**What is expected**
Apart from the pictures, please restate every entry below exactly.

**Collection entries**
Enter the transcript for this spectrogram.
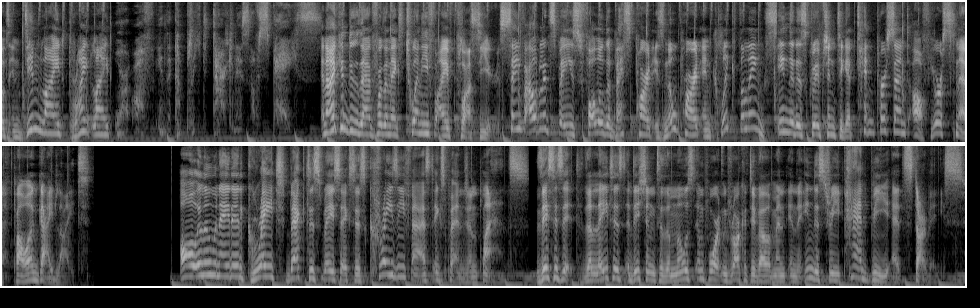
models in dim light, bright light, or off in the complete darkness of space. And I can do that for the next 25 plus years. Save outlet space, follow the best part is no part, and click the links in the description to get 10% off your SnapPower Guide Light. All illuminated, great back to SpaceX's crazy fast expansion plans. This is it, the latest addition to the most important rocket development in the industry, Pad B at Starbase.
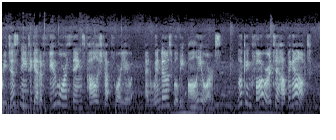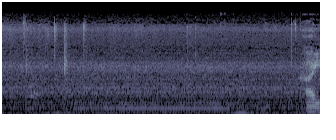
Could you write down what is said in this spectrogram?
We just need to get a few more things polished up for you, and Windows will be all yours. Looking forward to helping out. हाय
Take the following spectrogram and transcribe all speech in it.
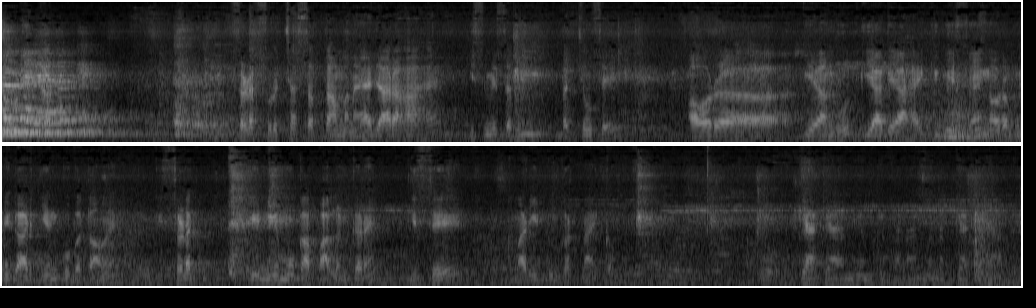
सत्रह सड़क सुरक्षा सप्ताह मनाया जा रहा है। इसमें सभी बच्चों से और ये अनुरोध किया गया है कि वे स्वयं और अपने गार्जियन को बतावें कि सड़क के नियमों का पालन करें जिससे हमारी दुर्घटनाएँ कम हो तो क्या क्या नियम के पालन मतलब क्या क्या पे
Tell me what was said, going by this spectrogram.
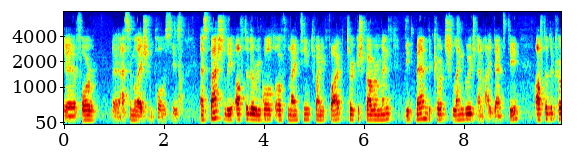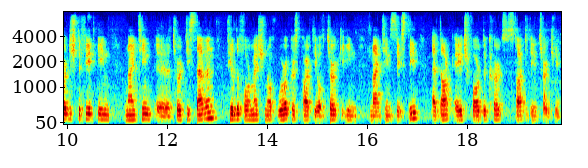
uh, for uh, assimilation policies. Especially after the revolt of 1925, Turkish government did ban the Kurdish language and identity. After the Kurdish defeat in 1937 uh, till the formation of Workers' Party of Turkey in 1960, a dark age for the Kurds started in Turkey.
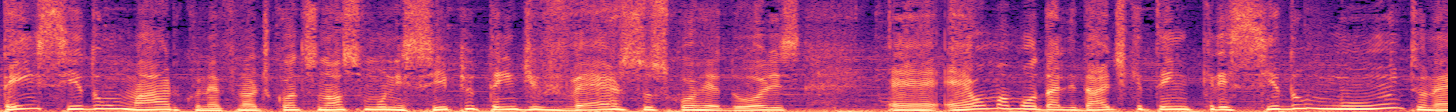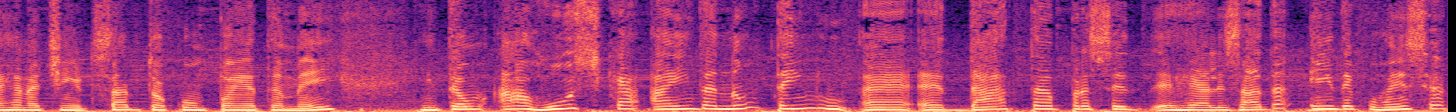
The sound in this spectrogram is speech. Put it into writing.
tem sido um marco, né? Afinal de contas, nosso município tem diversos corredores. É, é uma modalidade que tem crescido muito, né, Renatinho? Tu sabe, tu acompanha também. Então, a rústica ainda não tem é, é, data para ser é, realizada em decorrência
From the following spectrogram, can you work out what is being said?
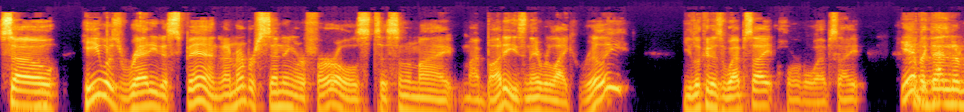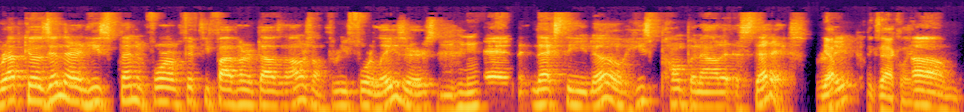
So he was ready to spend. And I remember sending referrals to some of my my buddies, and they were like, Really? You look at his website, horrible website. Yeah, But but the then the rep goes in there and he's spending four hundred fifty, five hundred thousand dollars on three, four lasers, and next thing you know, he's pumping out aesthetics, Yep. right? Exactly. Um,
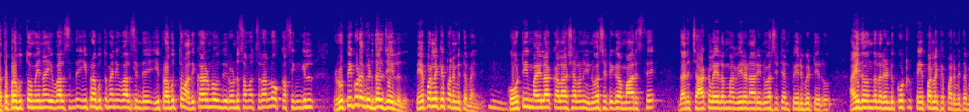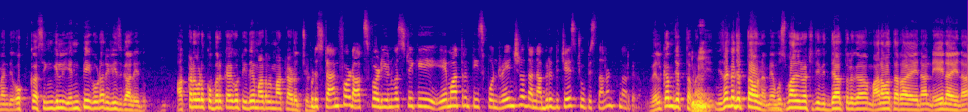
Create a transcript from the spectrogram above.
గత ప్రభుత్వమైనా ఇవ్వాల్సిందే ఈ ప్రభుత్వమైనా ఇవ్వాల్సిందే. ఈ ప్రభుత్వం అధికారంలో ఉంది. రెండు సంవత్సరాల్లో ఒక సింగిల్ రూపీ కూడా విడుదల చేయలేదు. పేపర్లకే పరిమితమైంది. కోటి మహిళా కళాశాలను యూనివర్సిటీగా మారిస్తే దాని చాకలేలమ్మ వీరనారి యూనివర్సిటీ అని పేరు పెట్టారు ఐదు వందల రెండు కోట్లు పేపర్లకే పరిమితమైంది. ఒక్క సింగిల్ ఎన్పీ కూడా రిలీజ్ కాలేదు. అక్కడ కూడా కొబ్బరికాయ కొట్టి ఇదే మాటలు మాట్లాడొచ్చు ఇప్పుడు స్టాన్ఫర్డ్ ఆక్స్ఫర్డ్ యూనివర్సిటీకి ఏమాత్రం తీసిపోని రేంజ్లో దాన్ని అభివృద్ధి చేసి చూపిస్తాను అంటున్నారు కదా. వెల్కమ్ చెప్తామండి. నిజంగా చెప్తా ఉన్నాం మేము ఉస్మాన్ యూనివర్సిటీ విద్యార్థులుగా మానవతర అయినా నేనైనా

**Output of the exercise**
Enter the transcript for this spectrogram.
models in dim light, bright light, or off in the complete darkness of space. And I can do that for the next 25 plus years. Save outlet space, follow the best part is no part, and click the links in the description to get 10% off your SnapPower Guide Light. All illuminated, great back to SpaceX's crazy fast expansion plans. This is it, the latest addition to the most important rocket development in the industry, Pad B at Starbase.
Could you write down what is said in this spectrogram?
We just need to get a few more things polished up for you, and Windows will be all yours. Looking forward to helping out. हाय
Take the following spectrogram and transcribe all speech in it.
सत्रह सड़क सुरक्षा सप्ताह मनाया जा रहा है। इसमें सभी बच्चों से और ये अनुरोध किया गया है कि वे स्वयं और अपने गार्जियन को बतावें कि सड़क के नियमों का पालन करें जिससे हमारी दुर्घटनाएँ कम हो तो क्या क्या नियम के पालन मतलब क्या क्या पे
Tell me what was said, going by this spectrogram.
uh, for uh, assimilation policies. Especially after the revolt of 1925, Turkish government did ban the Kurdish language and identity. After the Kurdish defeat in 1937 uh, till the formation of Workers' Party of Turkey in 1960, a dark age for the Kurds started in Turkey.
The sound in this spectrogram is speech. Put it into writing.
tem sido um marco, né? Afinal de contas, nosso município tem diversos corredores. É, é uma modalidade que tem crescido muito, né, Renatinho? Tu sabe, tu acompanha também. Então, a rústica ainda não tem é, é, data para ser é, realizada em decorrência
From the following spectrogram, can you work out what is being said?
So he was ready to spend. And I remember sending referrals to some of my my buddies, and they were like, Really? You look at his website, horrible website. Yeah, But but the then the rep goes in there and he's spending four hundred fifty, five hundred thousand dollars on three, four lasers, and next thing you know, he's pumping out aesthetics, Yep. right? Exactly. Um,
Create a transcript from the spectrogram above.
గత ప్రభుత్వమైనా ఇవ్వాల్సిందే ఈ ప్రభుత్వమైనా ఇవ్వాల్సిందే. ఈ ప్రభుత్వం అధికారంలో ఉంది. రెండు సంవత్సరాల్లో ఒక సింగిల్ రూపీ కూడా విడుదల చేయలేదు. పేపర్లకే పరిమితమైంది. కోటి మహిళా కళాశాలను యూనివర్సిటీగా మారిస్తే దాని చాకలేలమ్మ వీరనారి యూనివర్సిటీ అని పేరు పెట్టారు ఐదు వందల రెండు కోట్లు పేపర్లకే పరిమితమైంది. ఒక్క సింగిల్ ఎన్పీ కూడా రిలీజ్ కాలేదు. అక్కడ కూడా కొబ్బరికాయ కొట్టి ఇదే మాటలు మాట్లాడొచ్చు ఇప్పుడు స్టాన్ఫర్డ్ ఆక్స్ఫర్డ్ యూనివర్సిటీకి ఏమాత్రం తీసిపోని రేంజ్లో దాన్ని అభివృద్ధి చేసి చూపిస్తాను అంటున్నారు కదా. వెల్కమ్ చెప్తామండి. నిజంగా చెప్తా ఉన్నాం మేము ఉస్మాన్ యూనివర్సిటీ విద్యార్థులుగా మానవతర అయినా నేనైనా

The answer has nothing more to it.